USMCA: Market Impact And Fallout
While the Trump administration alluded to USMCA being in the works since 2017, the actual announcement came as a surprise to a good deal of market participants. Traders across the currency, equities and futures markets took note of its potential impact on the Monday, 1 October 2018 session:
- Canadian Dollar (CAD): The CAD closed the 1 October 2018 forex session with a 95 pip gain against the USD since the previous Friday's close. The rally represented a short-term 0.9% gain and the highest level of the CAD vs the USD since May 2018. A 60 pip gain by the CAD was posted against the EUR for the session, measuring 0.9%.
- Mexican Peso (MXN): Returns for the MXN were moderate following news of the USMCA breaking. For the 1 October session, the MXN gained .13% against the EUR, while losing 0.06% vs the USD.
- United States Dollar (USD): In the aftermath of the announcement, the USD lost ground vs the CAD and remained nearly flat against the MXN. However, a 0.24% gain was realised vs the Swiss franc (CHF) and a 0.34% gain posted against the EUR.
- Equities: The U.S. stock markets rallied following USMCA's announcement, led by a 200 point gain in the Dow Jones Industrial Average (DJIA) and 0.5% gain in the S&P 500. Canadian stock markets experienced considerable volatility following the news, with the S&P/TSX index gaining 0.2% for the 1 October session.((Retrieved 12 December 2018 https://www.theglobeandmail.com/investing/markets/inside-the-market/market-news/article-tsx-rises-as-investors-sort-through-winners-and-losers-in-new-nafta/))
- Futures: USMCA injected optimism into the agricultural futures markets, as American producers viewed the deal as boosting sectoral trade. For 1 October, December corn futures gained US$0.095 per bushel, while November soybeans closed US$0.12 per bushel higher.
The initial announcement of USMCA brought immediate volatility to the markets, ultimately benefiting a broad spectrum of asset classes including agriculture and energy. Upon the agreement being publicly signed by Canadian Prime Minister Justin Trudeau, Mexican President Enrique Pena Nieto and President Trump at the G20, global stock markets exhibited a mixed response.
Two-day performance in the lead up to and following the USMCA G20 signing for Friday, 30 November 2018 and Monday, 3 December 2018 came in mixed. As investors digested the broader implications of USMCA, uncertainty grew producing chaotic price action in markets around the world.

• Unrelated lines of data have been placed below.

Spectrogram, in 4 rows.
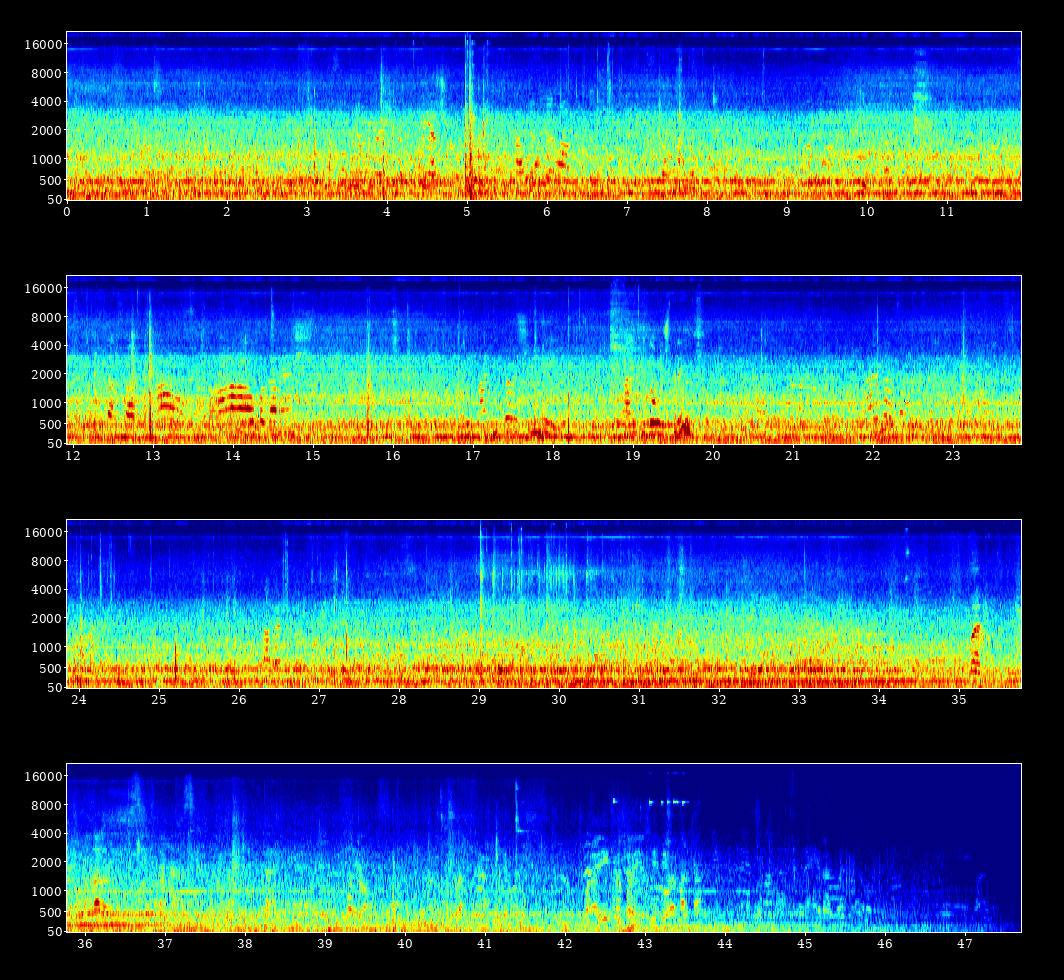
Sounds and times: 0.0s train 45.8s

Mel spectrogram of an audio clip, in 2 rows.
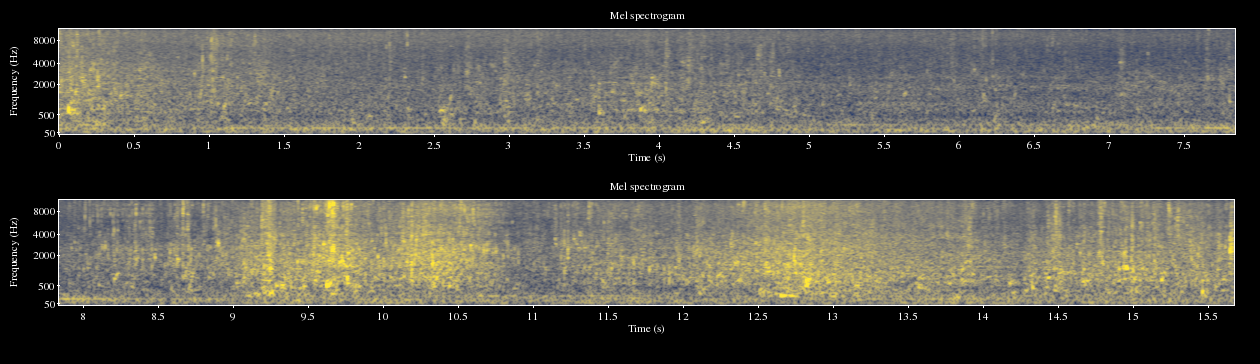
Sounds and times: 0.0s sea sounds 15.6s

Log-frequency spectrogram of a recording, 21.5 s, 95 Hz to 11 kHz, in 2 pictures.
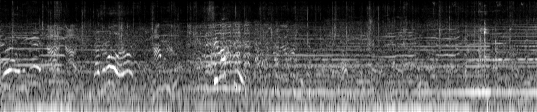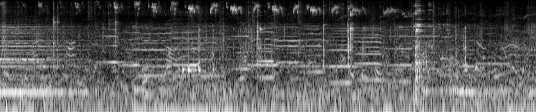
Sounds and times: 0.0s musicians 21.4s
0.0s people leaving the park 21.4s

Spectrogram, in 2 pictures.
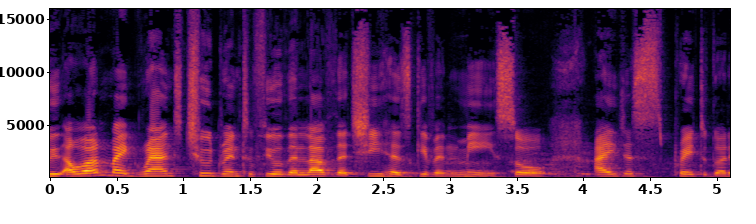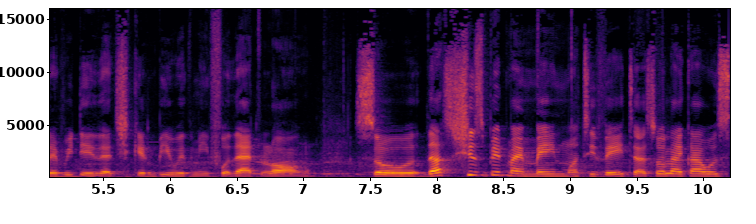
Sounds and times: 0.0s popular DJ 10.2s

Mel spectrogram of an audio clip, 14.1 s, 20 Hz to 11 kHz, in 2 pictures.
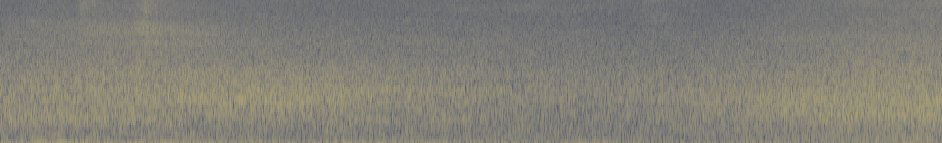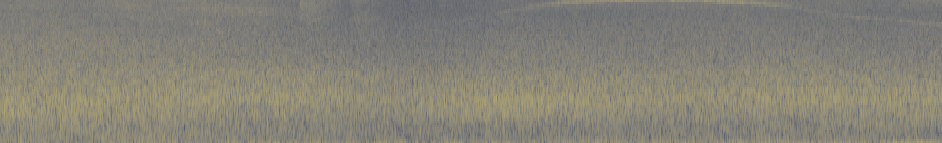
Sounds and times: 0.0s dense, slow traffic 14.1s
0.0s traffic driving fast on the upper track 14.1s

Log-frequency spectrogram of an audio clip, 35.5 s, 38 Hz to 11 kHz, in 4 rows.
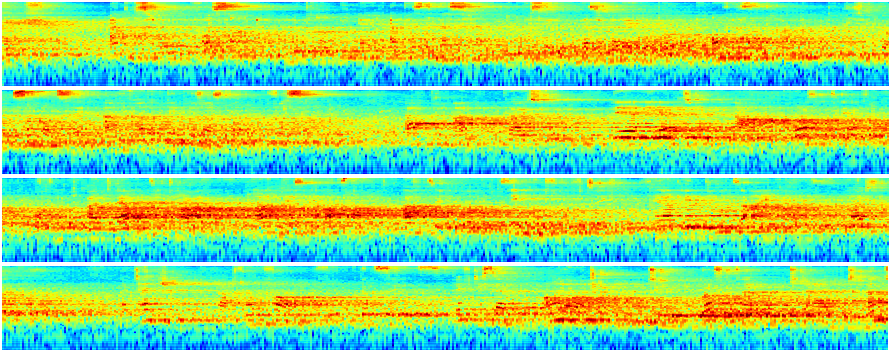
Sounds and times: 0.0s Announcements melting in the main station 35.4s

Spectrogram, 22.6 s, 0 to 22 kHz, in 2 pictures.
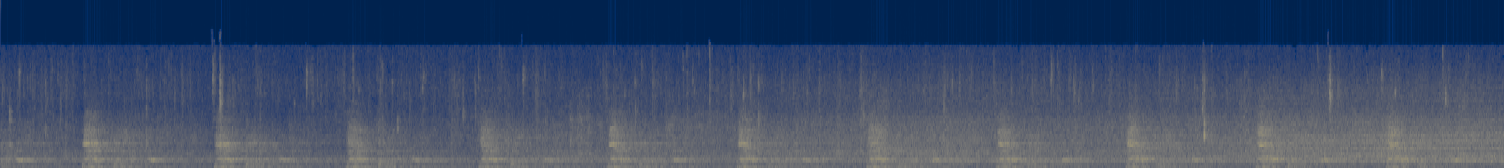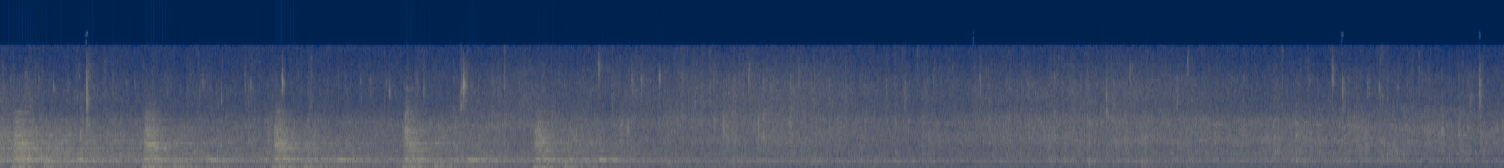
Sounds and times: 0.0s huge machine that seems to act like a tremendous hammer is banging 18.3s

USMCA has been a hot-button political and financial issue. From the initial 30 September 2018 announcement to the official unveiling at the G20 Leaders' Summit, USMCA has brought periodic market volatility and stimulated verocious debate among economists. This is sure to be a recurring theme as the pact seeks U.S. Congressional approval. No matter the final result, any news regarding the USMCA is sure to move currency, futures, and equities markets around the globe.